At least 30 people were injured, three seriously, in a suspected bomb attack Sunday at a packed new Catholic church in the northern Tanzanian city of Arusha, police said.
Witnesses said at least one person had been trampled to death in the stampede after the blast.
The Vatican's ambassador to Tanzania, Archbishop Francisco Montecillo Padilla, was attending mass at the church but was not harmed, officials said.
"There have been 30 people wounded, three in a serious condition, and one person has been arrested," said regional police chief Liberatus Sabas.
It was not immediately clear what caused the explosion.
"This is a sad day, our security forces are mobilised, and the culprits will be arrested and brought to justice," said Arusha's commissioner Magesa Mulongo.
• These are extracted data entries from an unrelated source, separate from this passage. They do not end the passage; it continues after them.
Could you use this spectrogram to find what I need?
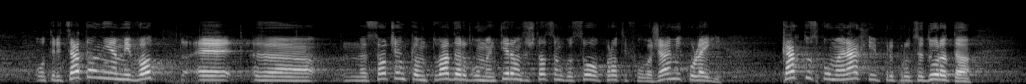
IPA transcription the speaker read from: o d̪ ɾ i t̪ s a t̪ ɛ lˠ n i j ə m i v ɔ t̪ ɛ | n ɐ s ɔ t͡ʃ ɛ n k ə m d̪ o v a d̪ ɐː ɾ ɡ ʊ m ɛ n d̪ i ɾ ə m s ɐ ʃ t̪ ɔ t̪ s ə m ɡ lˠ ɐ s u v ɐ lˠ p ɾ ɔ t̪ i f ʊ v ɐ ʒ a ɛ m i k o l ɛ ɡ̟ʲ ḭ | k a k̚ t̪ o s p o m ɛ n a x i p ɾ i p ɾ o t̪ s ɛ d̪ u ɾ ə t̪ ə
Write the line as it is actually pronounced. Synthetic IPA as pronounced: o t̪ ɾ i t̪ s a t̪ ɛ lˠ n i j ə m i v ɔ t̪ ɛ | n ɐ s ɔ t͡ʃ ɛ n k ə m t̪ o v a d̪ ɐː ɾ ɡ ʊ m ɛ n t̪ i ɾ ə m z ɐ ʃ t̪ ɔ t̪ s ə m ɡ lˠ ɐ s u v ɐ lˠ p ɾ ɔ t̪ i f ʊ v ɐ ʒ a ɛ m i k o l ɛ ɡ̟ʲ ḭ | k a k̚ t̪ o s p o m ɛ n a x i p ɾ i p ɾ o t̪ s ɛ d̪ u ɾ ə t̪ ə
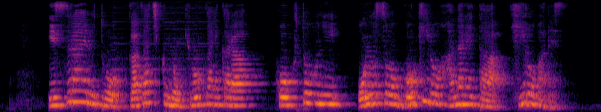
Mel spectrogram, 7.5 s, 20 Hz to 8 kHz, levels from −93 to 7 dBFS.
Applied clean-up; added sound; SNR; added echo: neural separator model SepFormer DNS4.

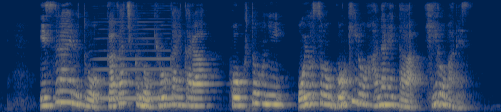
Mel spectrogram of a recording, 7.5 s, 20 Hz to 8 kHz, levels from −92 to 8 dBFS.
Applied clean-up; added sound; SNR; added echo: none; Bowed string instrument; 11 dB; reverberation time 0.8 s.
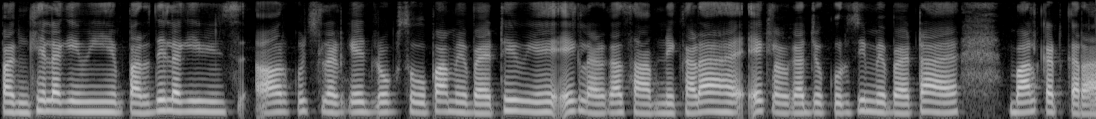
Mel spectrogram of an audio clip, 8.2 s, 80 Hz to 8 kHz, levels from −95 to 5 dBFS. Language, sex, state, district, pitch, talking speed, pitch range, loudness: Hindi, female, Bihar, Jamui, 200 Hz, 235 wpm, 190-210 Hz, -23 LUFS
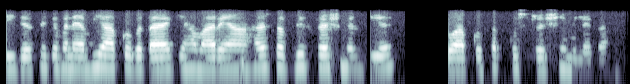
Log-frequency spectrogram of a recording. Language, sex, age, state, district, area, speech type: Urdu, female, 30-45, Uttar Pradesh, Aligarh, urban, conversation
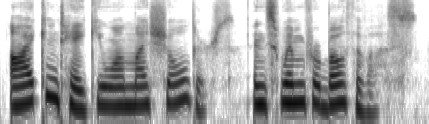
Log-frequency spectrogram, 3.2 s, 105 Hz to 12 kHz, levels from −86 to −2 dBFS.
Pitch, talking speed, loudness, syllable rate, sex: 225 Hz, 240 wpm, -17 LUFS, 4.8 syllables/s, female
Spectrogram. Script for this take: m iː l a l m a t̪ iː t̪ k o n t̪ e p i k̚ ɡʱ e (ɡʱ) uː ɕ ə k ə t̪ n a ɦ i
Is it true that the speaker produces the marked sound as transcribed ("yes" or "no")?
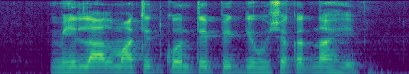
no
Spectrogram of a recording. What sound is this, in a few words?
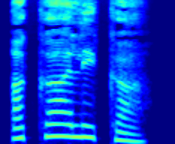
"ಅಗಲಿಕೆ", kannada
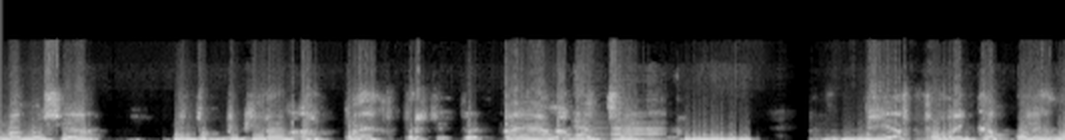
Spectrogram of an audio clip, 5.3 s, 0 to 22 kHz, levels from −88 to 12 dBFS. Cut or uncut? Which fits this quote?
cut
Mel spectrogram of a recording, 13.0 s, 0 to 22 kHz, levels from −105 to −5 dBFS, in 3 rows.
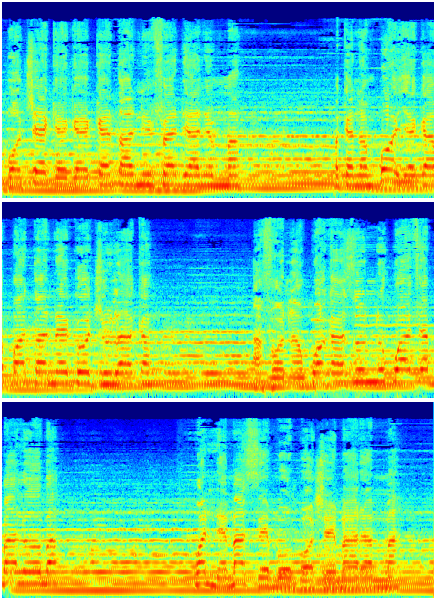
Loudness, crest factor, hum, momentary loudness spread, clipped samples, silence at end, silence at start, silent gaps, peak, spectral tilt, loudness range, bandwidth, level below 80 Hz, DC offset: -22 LUFS; 16 dB; none; 4 LU; under 0.1%; 0 s; 0 s; none; -6 dBFS; -6 dB/octave; 1 LU; 16.5 kHz; -60 dBFS; under 0.1%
"For the time being we don't know if it is a bomb," he added.
However, tensions have been high between Tanzania's Christian and Muslim communities in recent months, and local member of parliament Godbless Lema condemned the blast as the work of "criminals".
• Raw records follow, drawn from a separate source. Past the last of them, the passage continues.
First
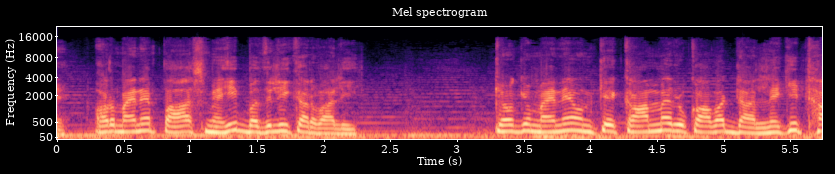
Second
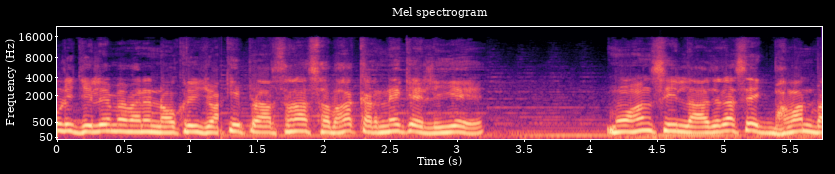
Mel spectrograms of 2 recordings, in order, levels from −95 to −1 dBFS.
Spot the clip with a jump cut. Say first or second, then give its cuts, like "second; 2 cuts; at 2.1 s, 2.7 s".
second; 1 cut; at 1.2 s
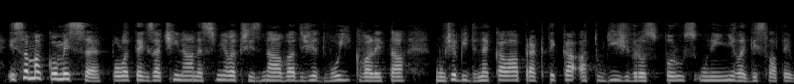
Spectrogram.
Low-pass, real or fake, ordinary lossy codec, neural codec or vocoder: 7.2 kHz; fake; MP3, 48 kbps; vocoder, 44.1 kHz, 80 mel bands, Vocos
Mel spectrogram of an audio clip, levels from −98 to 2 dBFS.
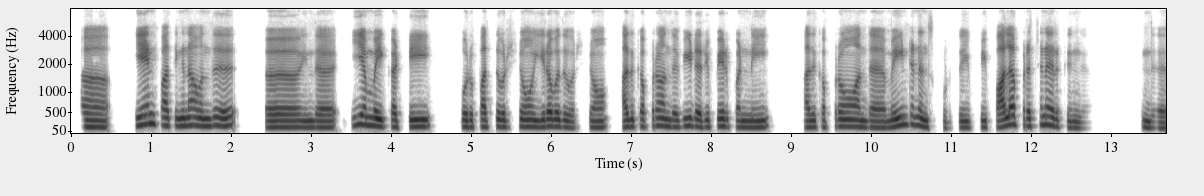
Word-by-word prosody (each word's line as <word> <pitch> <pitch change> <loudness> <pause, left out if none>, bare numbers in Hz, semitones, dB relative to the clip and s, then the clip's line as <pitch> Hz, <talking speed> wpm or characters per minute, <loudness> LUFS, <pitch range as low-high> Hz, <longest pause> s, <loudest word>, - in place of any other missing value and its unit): அ 165 - 0 0.7
ஏன்னு 230 +1 +3
பார்த்தீங்கன்னா, 185 +1 +2
வந்து 180 +2 +2 0.8
அ - - +2 0.3
இந்த 150 0 0 0.5
இஎம்ஐ 195 -5 +5
கட்டி 160 +1 +1 0.6
ஒரு 155 0 +1
10 165 +1 -2
வருஷம், 165 +2 0
20 170 -2 +3
வருஷம், 150 +1 -4 0.3
அதுக்கப்புறம் 170 +2 -1
அந்த 165 -1 0
வீட 185 0 0 0.2
ரிப்பேர் 175 +2 0
பண்ணி. 150 0 +1 0.6
அதுக்கப்புறம், 160 +2 -1
அந்த 155 -1 -1 0.2
மெயின்டெனன்ஸ் 190 -2 +2
குடுத்து, 140 +1 -10
இப்டி 150 +2 -6 0.2
பல 200 +7 +6
பிரச்சனை 190 +4 -1
இருக்குங்க. 145 -5 -5 0.8
இந்த 140 -1 -1
165 Hz, 120 wpm, -24 LUFS, 155-180 Hz, 0.8 s, பல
"Religious fundamentalism is a reality in this country, but the government does nothing," he said angrily outside the church, as police cordoned off the area and ordered people away from the building.
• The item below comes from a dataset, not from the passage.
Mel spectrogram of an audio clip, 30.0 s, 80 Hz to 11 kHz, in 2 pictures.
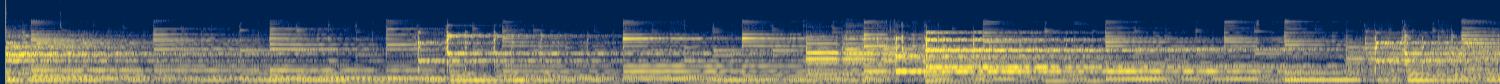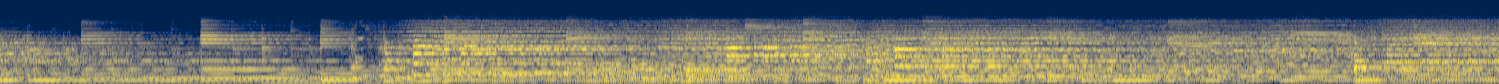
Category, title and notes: Music > Multiple instruments
Dark moody guitar and synth
Dark cinematic moody synth and guitar music. Gear used: Electric guitar, Bass guitar, synths Abelton Meris enzo synth pedal, line 6 helix, Tc electronics Vibrato, Boss Ge7
Ambient, Dreamscape, Experimental, Horror, Mood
The blast took place outside a Roman Catholic church in Arusha, a town popular with tourists visiting the nearby Serengeti national park and snowcapped Mount Kilimanjaro.
The newly built church, in the Olasti district on the outskirts of Arusha town, was celebrating its first ever mass when the blast took place, and people were squeezed into the church building as well as sitting on benches outside.
"When it exploded there was a stampede, people running in all directions, walking on each other, children were screaming and women crying," said Viviana, who was helped out of the church by her son.
"I saw a dead woman trampled, I think even her two children were killed in the same way," said a woman, who gave her name only as Mariana.
An AFP reporter said that several wounded people were taken to hospital, and that police had closed off roads around the church.
Worshippers angrily accused the police and the government of failing to properly protect them.
"There were so many people, the church was full, and the faithful were sitting on benches outside - it was a great day of celebration," said Jacob, a motorcycle taxi driver, who had been at the mass.
In February, a Catholic priest was shot dead outside his church on the largely Muslim archipelago of Zanzibar, the second such killing in recent months. A church was also set on fire on Zanzibar in February.
Last month, in the far south of Tanzania, police fired tear gas to disperse around 200 Christian rioters attempting to torch a mosque over an argument over who should be allowed to slaughter animals.
Tanzanian Foreign Minister Bernard Membe said in a message on Twitter that he was "greatly shocked" at the news of the blast.
Maasai women attend a political rally in north-west Tanzania on October 26, 2010. At least 30 people were injured including three seriously in an explosion Sunday at a church in the northern Tanzanian city of Arusha, police said.